By Dave Lesher
Among the weather headlines at the start of the New Year, we see that 2020 went into the weather record books as the fifth warmest year for the entire Lower 48 states since record-keeping started in 1895. The National Oceanic and Atmospheric Administration (NOAA) made that analysis based on observations from more than a thousand U. S. weather stations in NOAA’s Global Historical Climatology Network. In addition to the climate summary for the entire country, summaries were also prepared for every state and county, including Tucker County.
Consider the two graphs on the chart below prepared from NOAA’s Tucker County climate data for the period 1950 to 2020. One is the average annual temperature for each year shown by the open diamonds. Note that 2019 was the warmest year on record with 2020 the second warmest.

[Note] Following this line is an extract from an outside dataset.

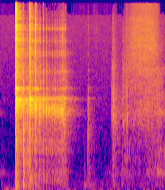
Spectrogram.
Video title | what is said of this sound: How To Identify Lens Materials | Quite rigid, I mean it has some flexibility but it sounds like it's rigid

The other is a plot of five-year average temperatures shown with the darker solid black squares. Five-year average temperatures are a useful statistic to smooth out variations in the individual average annual temperatures from year to year. The graph of the five-year average temperatures clearly illustrates that a long-term warming trend has been underway in Tucker County since about 1980.
For the 40 years from that time to now, the five-year average temperature has risen at least four degrees, an enormous climate change in such a short time. Even more striking is that it has risen by more than two degrees in just the last decade. The graph shows that the warming is sometimes interspersed with brief retreats and pauses like the one in the past year, but the overall upward trend is unmistakable.
While the existence of climate warming cannot be denied, questions about why it’s happening and what impact it will have in the years ahead must be left to other experts. What’s being sought here is to point out the warming trend and provide some insight into the scope of it. One of the best tools for preparing graphs such as these is to obtain data from NOAA’s excellent “Climate at a Glace” website at https://www.ncdc.noaa.gov/cag/. It’s a storehouse of information that will be invaluable in tracking the progress of climate warming in the years ahead in a fact-based and transparent way.